> _The problem_: Make a verbatim copy of all the records. Skip every image.
--- START ---
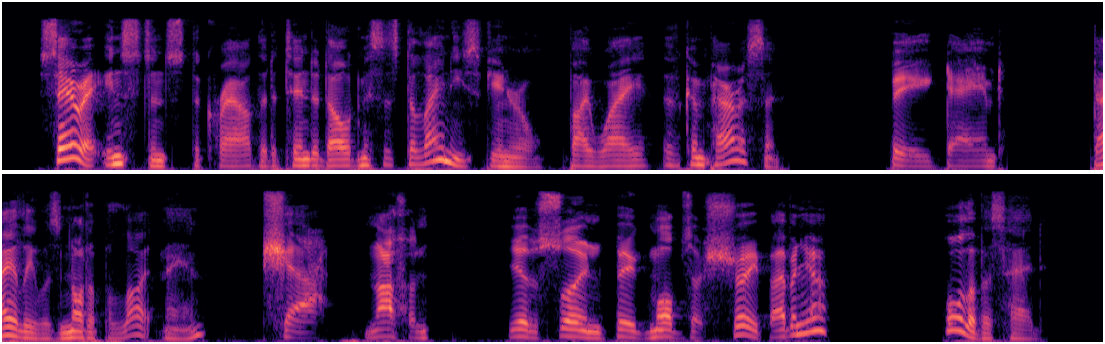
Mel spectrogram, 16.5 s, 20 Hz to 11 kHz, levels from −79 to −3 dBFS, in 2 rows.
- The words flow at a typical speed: No, slow, 130 wpm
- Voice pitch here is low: Yes, low, 120 Hz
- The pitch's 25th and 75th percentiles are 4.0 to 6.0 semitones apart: Yes, average, 5.0 semitones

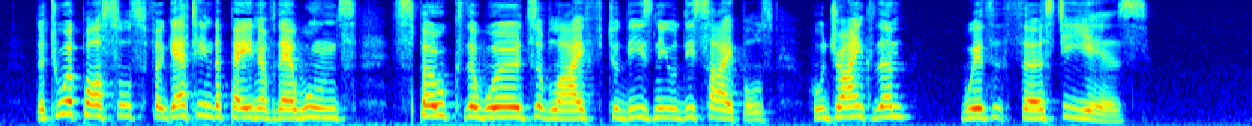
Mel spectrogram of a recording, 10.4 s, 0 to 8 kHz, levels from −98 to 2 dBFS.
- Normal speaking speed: Yes, average, 150 wpm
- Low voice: No, high, 220 Hz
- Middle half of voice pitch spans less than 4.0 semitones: Yes, average, 2.9 semitones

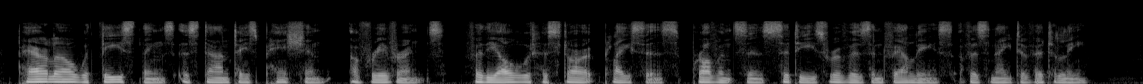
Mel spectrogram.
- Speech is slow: Yes, slow, 120 wpm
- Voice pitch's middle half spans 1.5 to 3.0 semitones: Yes, average, 2.7 semitones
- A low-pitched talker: Yes, very low, 95 Hz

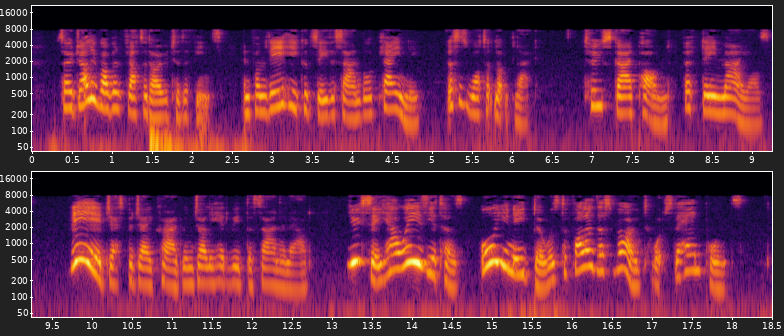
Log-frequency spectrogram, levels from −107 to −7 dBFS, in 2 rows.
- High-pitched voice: Yes, high, 225 Hz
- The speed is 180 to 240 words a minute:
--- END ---
> _Response_:
Mel spectrogram, 16.5 s, 20 Hz to 11 kHz, levels from −79 to −3 dBFS, in 2 rows.
- The words flow at a typical speed: No, slow, 130 wpm
- Voice pitch here is low: Yes, low, 120 Hz
- The pitch's 25th and 75th percentiles are 4.0 to 6.0 semitones apart: Yes, average, 5.0 semitones

Mel spectrogram of a recording, 10.4 s, 0 to 8 kHz, levels from −98 to 2 dBFS.
- Normal speaking speed: Yes, average, 150 wpm
- Low voice: No, high, 220 Hz
- Middle half of voice pitch spans less than 4.0 semitones: Yes, average, 2.9 semitones

Mel spectrogram.
- Speech is slow: Yes, slow, 120 wpm
- Voice pitch's middle half spans 1.5 to 3.0 semitones: Yes, average, 2.7 semitones
- A low-pitched talker: Yes, very low, 95 Hz

Log-frequency spectrogram, levels from −107 to −7 dBFS, in 2 rows.
- High-pitched voice: Yes, high, 225 Hz
- The speed is 180 to 240 words a minute:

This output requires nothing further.